An excellent all rounder that performs well both in the dark and indoor circumstances and outside in blazing sunlight.
Lately I’ve been getting into black and white photography, and one of the films I’ve tried out was the brand new Lomography Earl Grey ISO 100 (35mm) film. I must say, I’m not disappointed! I have been able to shoot in a wide range of circumstances, both outdoors and indoors, in darkness and in blazing sunlight. Earl Grey has produced some excellent results.
The fine grain of the film is suited for a lot of different subjects, from wide landscapes, to close-ups and portraits. Whether you use it in a SLR of in a rangefinder, Earl Grey will give you value. For some reason I was expecting something with a coarser grain (silly maybe, in a 100 ISO film), but I’m actually quite pleased with this fine grain.
And for those of you who process your own film: if you are using Rollei RHS, a developing time of 5,5 minutes at 24 degrees Celsius works fine. Although I must admit that I have only tried this one developing time, so maybe developing for a little bit more will give even better, more contrasted results (I’m relatively new to home developing…). I guess I’ll just have to keep on shooting Earl Grey.
Lomography’s Earl Grey is an exquisite black and white 35mm ISO 100 film that will surely give your shots an extra dose of style and class. Whether you’re taking landscapes or portraits, you will get jaw-dropping results with Earl Grey super-fine grain and wide tonal range. See our selection of Lomography films here.
Classy, moody photographs in monochrome and with fine grain - what more could you ask for from one of Lomography's very own black and white emulsion for standard 35mm cameras, the Earl Grey? Find out how this film fared among six of our community members in this Reviews on Rewind installment!
A lot of lomographers have experienced using and even writing about the greatness of the Lomography Earl Grey black and white 35mm ISO 100 film. However, no one has written about using an expired Earl Grey film yet. How does it fare when it is used expired? Read on to find out more.
The LomoChrome Purple XR 100-400 is a color negative film that uses false colors and gives your images an infrared effect. In fact, the greens turn to purple and yellows turn to pink. See how it fares on a photowalk after the jump.
Berliner rapper Prinz Pi made it to the top of the charts with his latest album “Kompass ohne Norden” and went on the most successful tour of his career so far, where he performed in front of over 37,000 fans. With an LC-A+ at his disposal, Prinz Pi's manager, Wassif, captured the concerts for us on film- both on and backstage.

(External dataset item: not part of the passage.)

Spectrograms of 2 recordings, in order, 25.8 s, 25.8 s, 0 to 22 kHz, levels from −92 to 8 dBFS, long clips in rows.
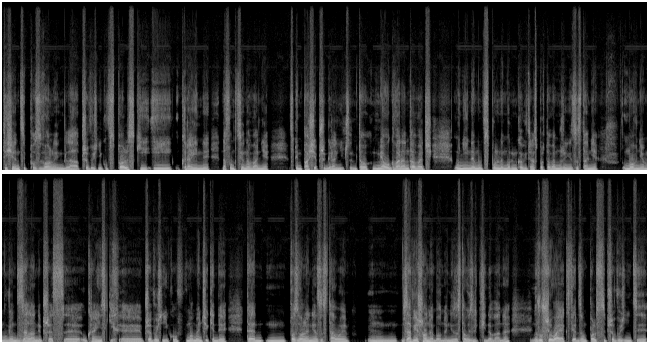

A lightweight and compact contender in the 35mm SLR division, the Contax Aria boasts a well-designed feature set and a crisp Zeiss lens that will be surely loved by collectors and film photography enthusiasts.
New York City has long been synonymous to skyscrapers, throngs of people both locals and tourists, neon lights, entertainment, and all things loud and hip. It is, after all, a metropolis, a melting pot of cultures - the city that never sleeps. However, back in the 1960s, Duane Michals was able to capture these photographs of a New York that many people has rarely seen.
The New Petzval Art Lens is the perfect portrait lens. But have you ever wondered how it performs in difficult situations with low light and unpredictable movements, such as a concert? Viennese rockstar photographer Matthias Hombauer proves that such a challenge can be surpassed with exceptional results. In Linz, Austria he met the American rock band Portugal. The Man and shot excellent black and white photos! Check out the gallery below and let Matthias teach you how to work with the lens during concerts.
November is almost here and so is winter -- we might as well embrace both. This coming month we have the Lomo'Instant Launch Party (that everyone should attend because it's going to be FUN!) with a follow up workshop, a La Sardina light painting session, and a planned trip to the Winter Wonderland with the LC-A+ to get us in the mood for the holiday season!
Give anyone a blob of Play-Doh and you can be sure that he or she, whether a kid or an adult, would be able to transform it into something else - say, an animal figure or a type of food. In Eleanor Macnair's case, however, she makes one of the most excellent renderings of Play-Doh we've seen so far by using them to remake photographs!
Really want to bring your film photos to life? We’re now offering totally analogue fine art prints in a host of large sizes and formats! Carefully enlarged from your negatives onto premium photographic paper by lab professionals, each picture is a unique piece of craftsmanship.
Our Newcomer of the Week is an art student from Prague, Czech Republic. She surpised the community with beautiful lomographs that reflect her fun-loving and perky personality. Let's all welcome our newbie, kim_zemene!
This is my experience with the Lomography Redscale XR 50-200 (120), my first medium format film. It's an adventure that started when I got a Lubitel 2, to finally shoot with it. In this article, you'll find detailed information about color schemes, the advantages of shooting in medium format, and the differences between standard redscale films. Here are the results of a day of shooting outside, which I recently got back from the lab.
An interesting 35mm SLR camera from the late 1960s and early 1970s, the Icarex 35 was the first model of the Icarex line produced by Zeiss Ikon with another well-known camera maker. Find out which in this installment of Lomopedia!